"Up at the crest of the heights, the ridge is sometimes simply forest, broken only by a wide field of stacked lumber, high cones of sawdust, and the bustle of trucks hauling in logs to the sawmill. Here only a line of old oaks and a decaying cemetery marks an old hill town.
"If life has not abandoned the hilltops, clear pastures roll down each side, giving panoramas of the valley far below. The old village centers, their white church, signposts, and geometric green (denoting an earlier era of optimistic town planning) occasionally survive....
"Plain, empty, and silent, these remnants of forgotten hope have an astringent beauty found nowhere else in the world.''

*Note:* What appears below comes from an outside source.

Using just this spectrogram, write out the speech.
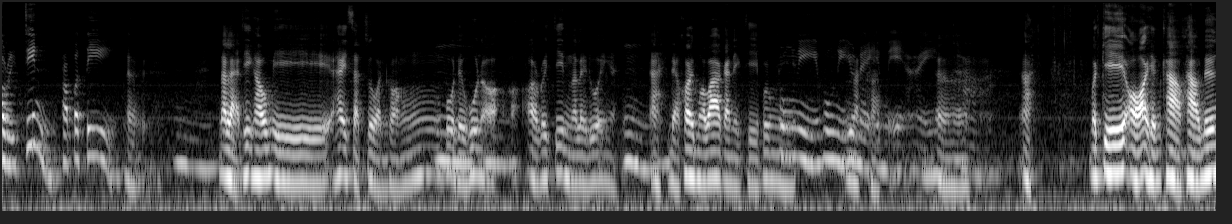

-- From the ending of Mountain New England: Life Past and Present, by William F. Robinson.